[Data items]
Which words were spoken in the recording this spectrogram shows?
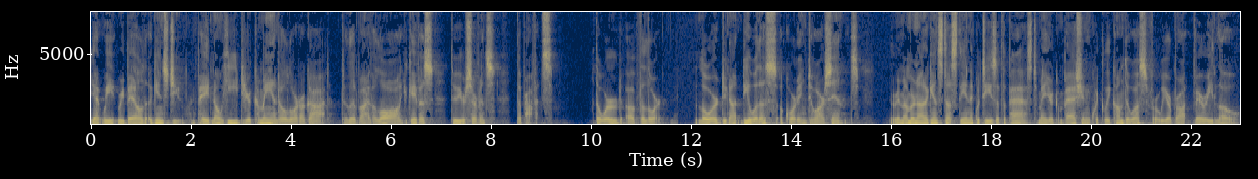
Yet we rebelled against you and paid no heed to your command, O Lord our God, to live by the law you gave us through your servants, the prophets. The word of the Lord. Lord, do not deal with us according to our sins. Remember not against us the iniquities of the past. May your compassion quickly come to us, for we are brought very low.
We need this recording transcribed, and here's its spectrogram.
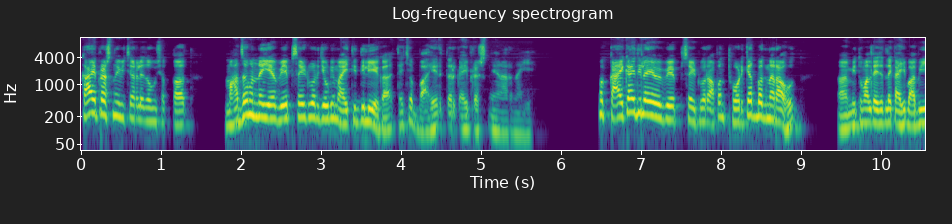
काय प्रश्न विचारले जाऊ शकतात? माझं म्हणणं या वेबसाईटवर जेवढी माहिती दिली आहे का त्याच्या बाहेर तर काही प्रश्न येणार नाही मग काय काय दिलं या वेबसाईटवर आपण थोडक्यात बघणार आहोत. मी तुम्हाला त्याच्यातल्या काही बाबी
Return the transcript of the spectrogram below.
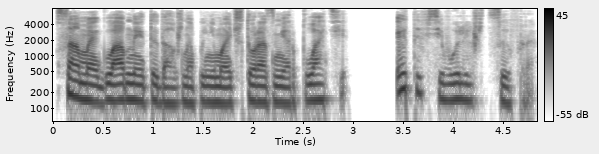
Самое главное, ты должна понимать, что размер платья — это всего лишь цифра.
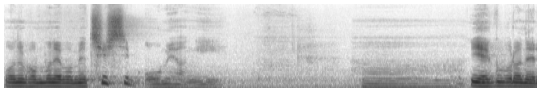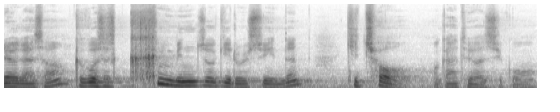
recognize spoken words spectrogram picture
오늘 본문에 보면 75명이 어, 이 애굽으로 내려가서 그곳에서 큰 민족이 이룰 수 있는 기초가 되어지고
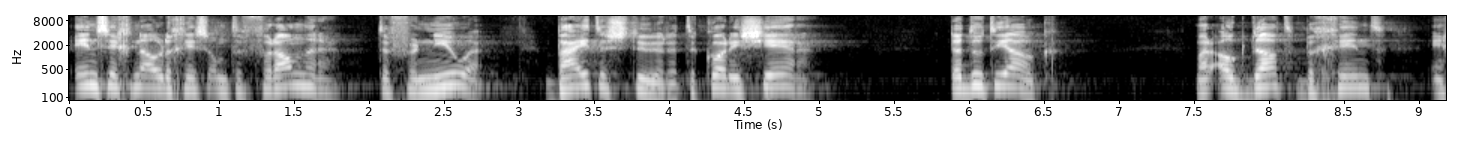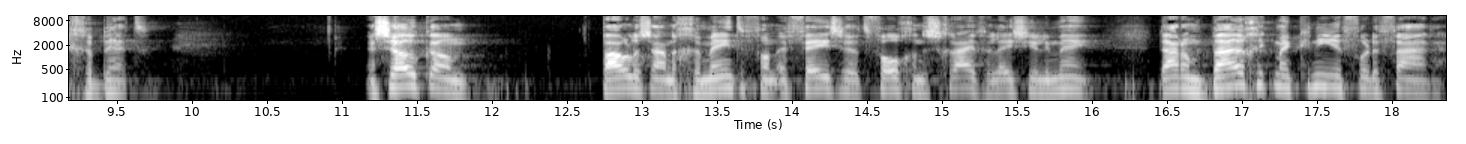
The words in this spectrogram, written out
inzicht nodig is om te veranderen, te vernieuwen, bij te sturen, te corrigeren. Dat doet hij ook. Maar ook dat begint in gebed. En zo kan Paulus aan de gemeente van Efeze het volgende schrijven. Lezen jullie mee. Daarom buig ik mijn knieën voor de Vader.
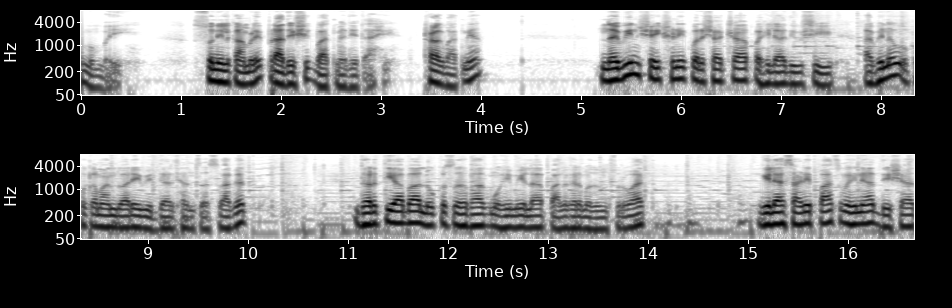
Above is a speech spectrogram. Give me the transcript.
मुंबई. सुनील कांबळे प्रादेशिक बातम्या देत आहे. ठळक बातम्या. नवीन शैक्षणिक वर्षाच्या पहिल्या दिवशी अभिनव उपक्रमांद्वारे विद्यार्थ्यांचं स्वागत. धरती आबा लोकसहभाग मोहिमेला पालघरमधून सुरुवात. गेल्या साडेपाच महिन्यात देशात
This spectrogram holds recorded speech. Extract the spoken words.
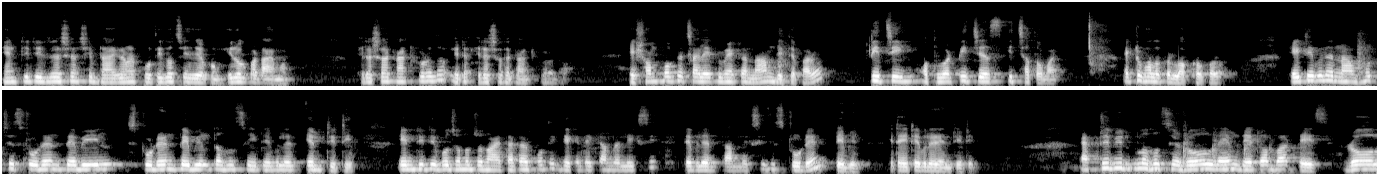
এনটিটি রিলেশনশিপ ডায়াগ্রামের প্রতীক হচ্ছে এরকম হিরো বা ডায়মন্ড এটার সাথে কানেক্ট করে দাও, এটা, এটার সাথে কানেক্ট করে দাও। এই সম্পর্কে চাইলে তুমি একটা নাম দিতে পারো টিচিং অথবা টিচার্স ইচ্ছা তোমার একটু ভালো করে লক্ষ্য করো। এই টেবিলের নাম হচ্ছে স্টুডেন্ট টেবিল স্টুডেন্ট টেবিলটা হচ্ছে এই টেবিলের এনটিটি এনটিটি বোঝানোর জন্য আয়তাকার প্রতীক দেখে দেখে আমরা লিখছি, টেবিলের নাম লিখছি যে স্টুডেন্ট টেবিল এটা এই টেবিলের এনটিটি অ্যাট্রিবিউটগুলো হচ্ছে roll name date of birth age roll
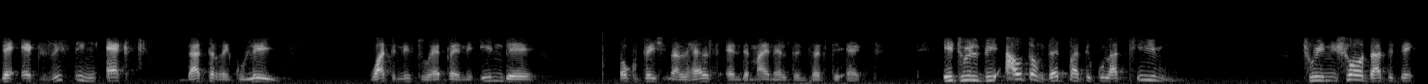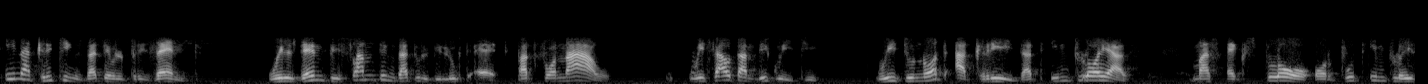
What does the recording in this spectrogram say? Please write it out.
the existing act that regulates what needs to happen in the Occupational Health and the Mine Health and Safety Act. It will be out of that particular team to ensure that the inner greetings that they will present will then be something that will be looked at. But for now, without ambiguity, we do not agree that employers must explore or put employees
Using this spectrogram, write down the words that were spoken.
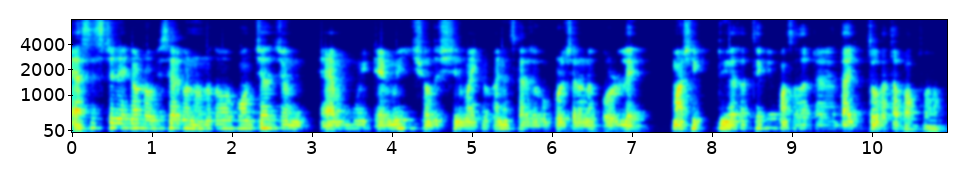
অ্যাসিস্ট্যান্ট অ্যাকাউন্ট অফিসারগণ ন্যূনতম পঞ্চাশ জন এমই সদস্যের মাইক্রো ফাইন্যান্স কার্যক্রম পরিচালনা করলে মাসিক দুই হাজার থেকে পাঁচ হাজার টাকা দায়িত্ব ভাতা প্রাপ্ত হবে।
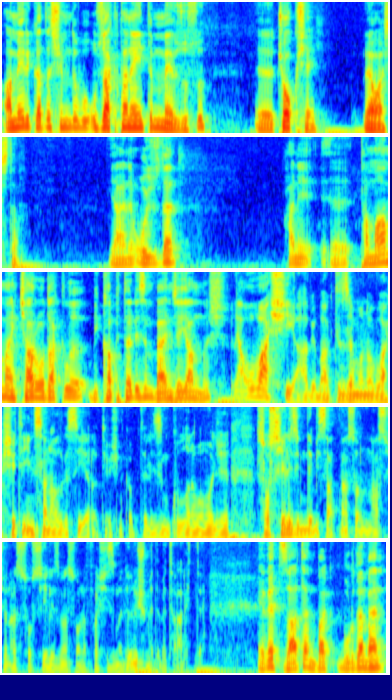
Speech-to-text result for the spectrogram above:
Amerika'da şimdi bu uzaktan eğitim mevzusu e, çok şey revaçta. Yani o yüzden hani e, tamamen kar odaklı bir kapitalizm bence yanlış. Ya o vahşi abi. Baktığın zaman o vahşeti insan algısı yaratıyor. Şimdi kapitalizm kullanım amacı sosyalizmde bir saatten sonra nasyonel sosyalizme sonra faşizme dönüşmedi mi tarihte? Evet zaten bak burada ben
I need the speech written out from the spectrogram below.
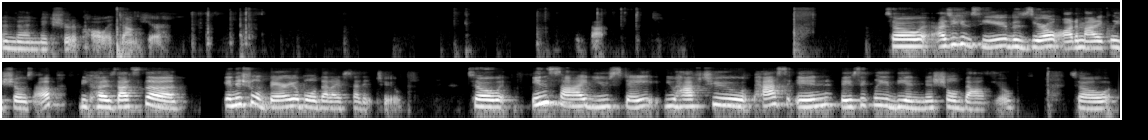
And then make sure to call it down here. So as you can see, the zero automatically shows up because that's the initial variable that I set it to. So inside use state, you have to pass in basically the initial value. So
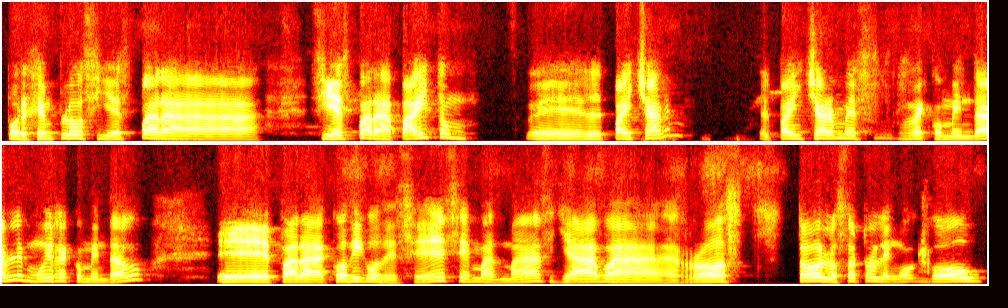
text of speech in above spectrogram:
Por ejemplo, si es para, si es para Python, el PyCharm, el PyCharm es recomendable, muy recomendado. Eh, para código de C, C++, Java, Rust, todos los otros lenguajes, Go,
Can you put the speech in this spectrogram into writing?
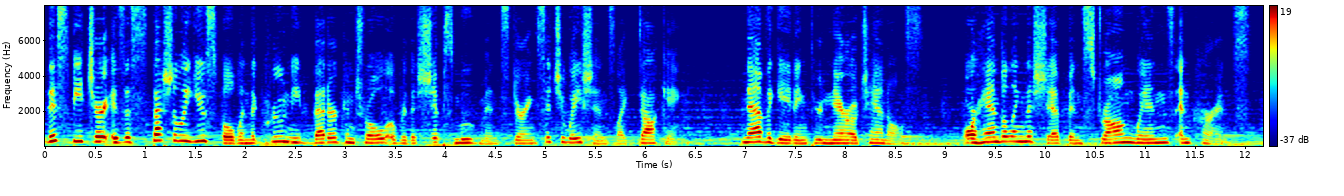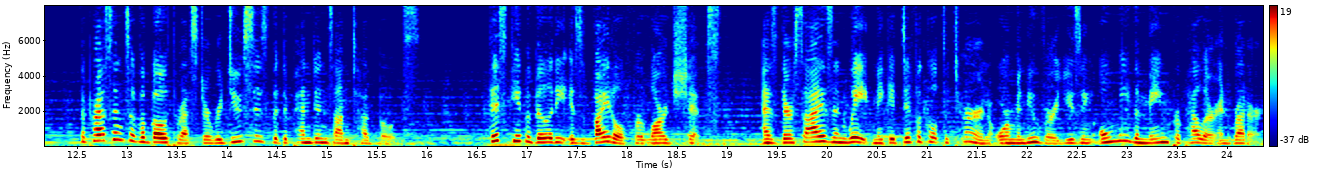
This feature is especially useful when the crew need better control over the ship's movements during situations like docking, navigating through narrow channels, or handling the ship in strong winds and currents. The presence of a bow thruster reduces the dependence on tugboats. This capability is vital for large ships, as their size and weight make it difficult to turn or maneuver using only the main propeller and rudder.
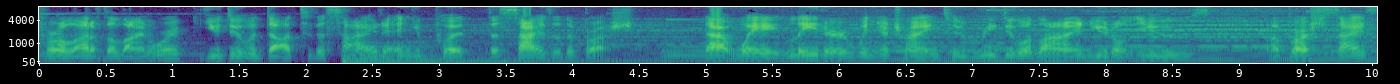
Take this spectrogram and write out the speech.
for a lot of the line work, you do a dot to the side and you put the size of the brush. That way later when you're trying to redo a line, you don't use a brush size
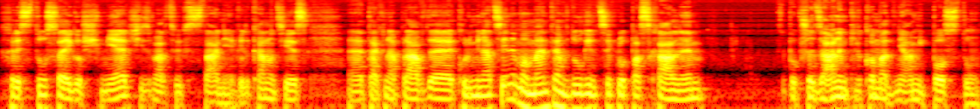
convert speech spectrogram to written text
Chrystusa, Jego śmierć i zmartwychwstanie. Wielkanoc jest e, tak naprawdę kulminacyjnym momentem w długim cyklu paschalnym, poprzedzanym kilkoma dniami postu.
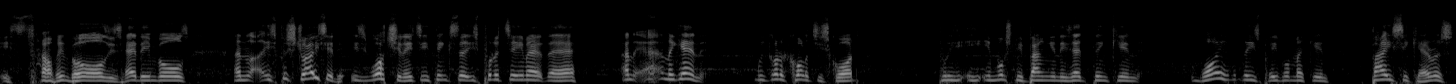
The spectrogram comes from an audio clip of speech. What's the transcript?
he's throwing balls, he's heading balls, and he's frustrated. He's watching it. He thinks that he's put a team out there, and and again, we've got a quality squad, but he, he must be banging his head thinking, why are these people making basic errors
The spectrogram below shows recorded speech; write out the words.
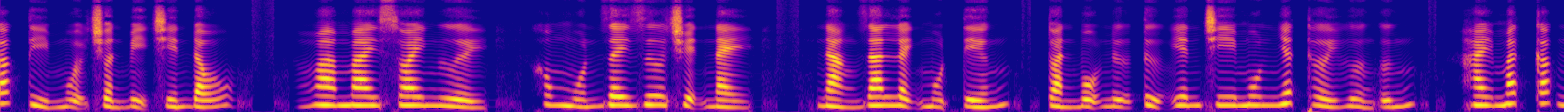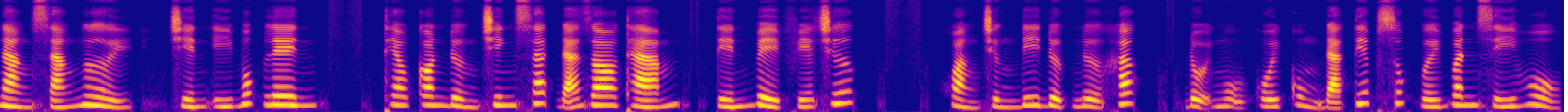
Các tỷ muội chuẩn bị chiến đấu. Hoa Mai xoay người, không muốn dây dưa chuyện này. Nàng ra lệnh một tiếng, toàn bộ nữ tử yên chi môn nhất thời hưởng ứng. Hai mắt các nàng sáng ngời, chiến ý bốc lên. Theo con đường trinh sát đã do thám, tiến về phía trước. Khoảng chừng đi được nửa khắc, đội ngũ cuối cùng đã tiếp xúc với Vân Xí Hổ.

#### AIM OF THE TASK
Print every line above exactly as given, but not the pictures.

#### ANSWER
Which words were spoken in the recording this spectrogram shows?
Yet we rebelled against you and paid no heed to your command, O Lord our God, to live by the law you gave us through your servants, the prophets. The word of the Lord. Lord, do not deal with us according to our sins. Remember not against us the iniquities of the past. May your compassion quickly come to us, for we are brought very low.
We need this recording transcribed, and here's its spectrogram.
काय प्रश्न विचारले जाऊ शकतात? माझं म्हणणं या वेबसाईटवर जेवढी माहिती दिली आहे का त्याच्या बाहेर तर काही प्रश्न येणार नाही मग काय काय दिलं या वेबसाईटवर आपण थोडक्यात बघणार आहोत. मी तुम्हाला त्याच्यातल्या काही बाबी
Return the transcript of the spectrogram below.
Самое главное, ты должна понимать, что размер платья — это всего лишь цифра.
recognize spoken words spectrogram picture
오늘 본문에 보면 75명이 어, 이 애굽으로 내려가서 그곳에서 큰 민족이 이룰 수 있는 기초가 되어지고
The words in this spectrogram, written out
inzicht nodig is om te veranderen, te vernieuwen, bij te sturen, te corrigeren. Dat doet hij ook. Maar ook dat begint in gebed. En zo kan Paulus aan de gemeente van Efeze het volgende schrijven. Lezen jullie mee. Daarom buig ik mijn knieën voor de Vader.
Above is a speech spectrogram. Give me the transcript.
मुंबई. सुनील कांबळे प्रादेशिक बातम्या देत आहे. ठळक बातम्या. नवीन शैक्षणिक वर्षाच्या पहिल्या दिवशी अभिनव उपक्रमांद्वारे विद्यार्थ्यांचं स्वागत. धरती आबा लोकसहभाग मोहिमेला पालघरमधून सुरुवात. गेल्या साडेपाच महिन्यात देशात
This spectrogram holds recorded speech. Extract the spoken words.
এনটিটি রিলেশনশিপ ডায়াগ্রামের প্রতীক হচ্ছে এরকম হিরো বা ডায়মন্ড এটার সাথে কানেক্ট করে দাও, এটা, এটার সাথে কানেক্ট করে দাও। এই সম্পর্কে চাইলে তুমি একটা নাম দিতে পারো টিচিং অথবা টিচার্স ইচ্ছা তোমার একটু ভালো করে লক্ষ্য করো। এই টেবিলের নাম হচ্ছে স্টুডেন্ট টেবিল স্টুডেন্ট টেবিলটা হচ্ছে এই টেবিলের এনটিটি এনটিটি বোঝানোর জন্য আয়তাকার প্রতীক দেখে দেখে আমরা লিখছি, টেবিলের নাম লিখছি যে স্টুডেন্ট টেবিল এটা এই টেবিলের এনটিটি অ্যাট্রিবিউটগুলো হচ্ছে roll name date of birth age roll
What does the recording in this spectrogram say? Please write it out.
the existing act that regulates what needs to happen in the Occupational Health and the Mine Health and Safety Act. It will be out of that particular team to ensure that the inner greetings that they will present will then be something that will be looked at. But for now, without ambiguity, we do not agree that employers must explore or put employees
Using this spectrogram, write down the words that were spoken.
অ্যাসিস্ট্যান্ট অ্যাকাউন্ট অফিসারগণ ন্যূনতম পঞ্চাশ জন এমই সদস্যের মাইক্রো ফাইন্যান্স কার্যক্রম পরিচালনা করলে মাসিক দুই হাজার থেকে পাঁচ হাজার টাকা দায়িত্ব ভাতা প্রাপ্ত হবে।
Speech-to-text result for the spectrogram above:
Amerika'da şimdi bu uzaktan eğitim mevzusu e, çok şey revaçta. Yani o yüzden hani e, tamamen kar odaklı bir kapitalizm bence yanlış. Ya o vahşi abi. Baktığın zaman o vahşeti insan algısı yaratıyor. Şimdi kapitalizm kullanım amacı sosyalizmde bir saatten sonra nasyonel sosyalizme sonra faşizme dönüşmedi mi tarihte? Evet zaten bak burada ben
I need the speech written out from the spectrogram below.
And then make sure to call it down here. So as you can see, the zero automatically shows up because that's the initial variable that I set it to. So inside use state, you have to pass in basically the initial value. So
text of speech in above spectrogram:
Por ejemplo, si es para, si es para Python, el PyCharm, el PyCharm es recomendable, muy recomendado. Eh, para código de C, C++, Java, Rust, todos los otros lenguajes, Go,
Can you put the speech in this spectrogram into writing?
This feature is especially useful when the crew need better control over the ship's movements during situations like docking, navigating through narrow channels, or handling the ship in strong winds and currents. The presence of a bow thruster reduces the dependence on tugboats. This capability is vital for large ships, as their size and weight make it difficult to turn or maneuver using only the main propeller and rudder.
Take this spectrogram and write out the speech.
for a lot of the line work, you do a dot to the side and you put the size of the brush. That way later when you're trying to redo a line, you don't use a brush size
convert speech spectrogram to written text
Chrystusa, Jego śmierć i zmartwychwstanie. Wielkanoc jest e, tak naprawdę kulminacyjnym momentem w długim cyklu paschalnym, poprzedzanym kilkoma dniami postu.
The spectrogram comes from an audio clip of speech. What's the transcript?
he's throwing balls, he's heading balls, and he's frustrated. He's watching it. He thinks that he's put a team out there, and and again, we've got a quality squad, but he, he must be banging his head thinking, why are these people making basic errors
The spectrogram below shows recorded speech; write out the words.
Các tỷ muội chuẩn bị chiến đấu. Hoa Mai xoay người, không muốn dây dưa chuyện này. Nàng ra lệnh một tiếng, toàn bộ nữ tử yên chi môn nhất thời hưởng ứng. Hai mắt các nàng sáng ngời, chiến ý bốc lên. Theo con đường trinh sát đã do thám, tiến về phía trước. Khoảng chừng đi được nửa khắc, đội ngũ cuối cùng đã tiếp xúc với Vân Xí Hổ.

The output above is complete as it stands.